Plan to Encourage Collaborative Farming Arrangements Launched
Teagasc has prepared a detailed action plan to encourage farmers to enter into formal collaborative farming arrangements with other farmers.
These arrangements include formal farm partnerships; share farming arrangements, contract livestock rearing, long term land leasing arrangements, producer groups and small cooperatives.
Collaborative farming arrangements such as partnerships allow farmers, in a structured way, to pool their land, facilities, capital, skills and time to be better utilised in productive farming.
Deficiencies in terms of age profile, farm size and skills have been identified in Irish agriculture and these arrangements can help facilitate restructuring of the sector to improve productivity.
Ben Roche, Teagasc Farm Structures Specialist said; “The main benefits of collaborative farming arrangements for farmers are economic, skills and social. They provide the possibility for farmers to increase financial returns through achieving greater scale at lower capital costs while reducing costs which are duplicated on each individual farm. They provide a pooling of skills and labour and can present an opportunity to move away from the “one man farm’ model.”
Teagasc Director Professor Gerry Boyle said; “Teagasc are committed to promoting the use of collaborative farming arrangements by farmers. It is proposed to develop a number of regional focused development areas to further promote, farm partnerships, share farming, long term land leasing and contract rearing.”
A copy of the Teagasc action plan was presented to the Minister for Agriculture, Food and the Marine, Simon Coveney TD.

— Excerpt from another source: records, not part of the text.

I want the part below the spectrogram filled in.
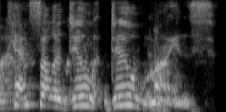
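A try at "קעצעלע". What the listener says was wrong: Ketzele, there is no nun there.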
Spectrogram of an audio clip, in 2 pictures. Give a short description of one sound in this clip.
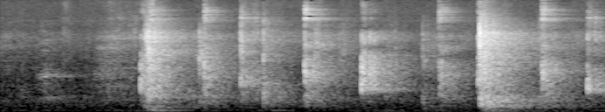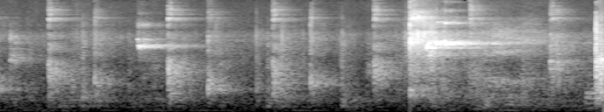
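A ping-pong ball clicks back and forth on paddles and a table in a quick rally.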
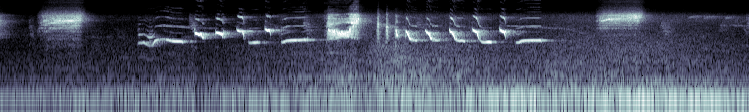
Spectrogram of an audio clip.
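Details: Male sooty-headed bulbul singing as a lure: a rapid series of short whistled notes sweeping between mid and high pitch, broken by brief harsh noisy bursts near the start, middle and end.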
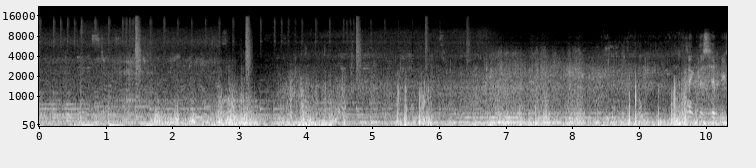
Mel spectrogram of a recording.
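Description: Wind buffeting an action camera's microphone over the steady low drone of a motorboat running across the inlet. The tail of background music fades out in the first seconds.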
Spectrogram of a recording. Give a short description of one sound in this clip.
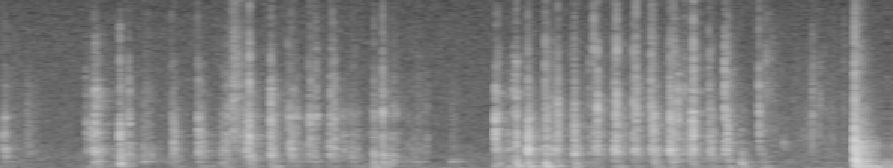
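A screwdriver clicks against metal screws.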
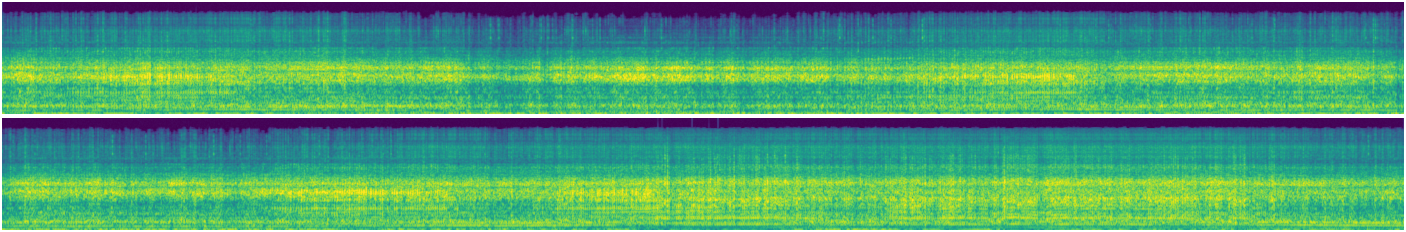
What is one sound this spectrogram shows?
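A motorbike engine revs and hums up close, rising and falling in pitch.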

Pictured at the launch of the collaborative farm arrangement detailed action plan prepared by Teagasc are Cathal O'Donoghue, Head of REDP, Teagasc; Ben Roche, Teagasc Farm Structures Specialist; Ann Derwin, DAFM; Simon Coveney, Minister for Agriculture, Food and the Marine; Professor Gerry Boyle, Teagasc Director and John Downey, DAFM.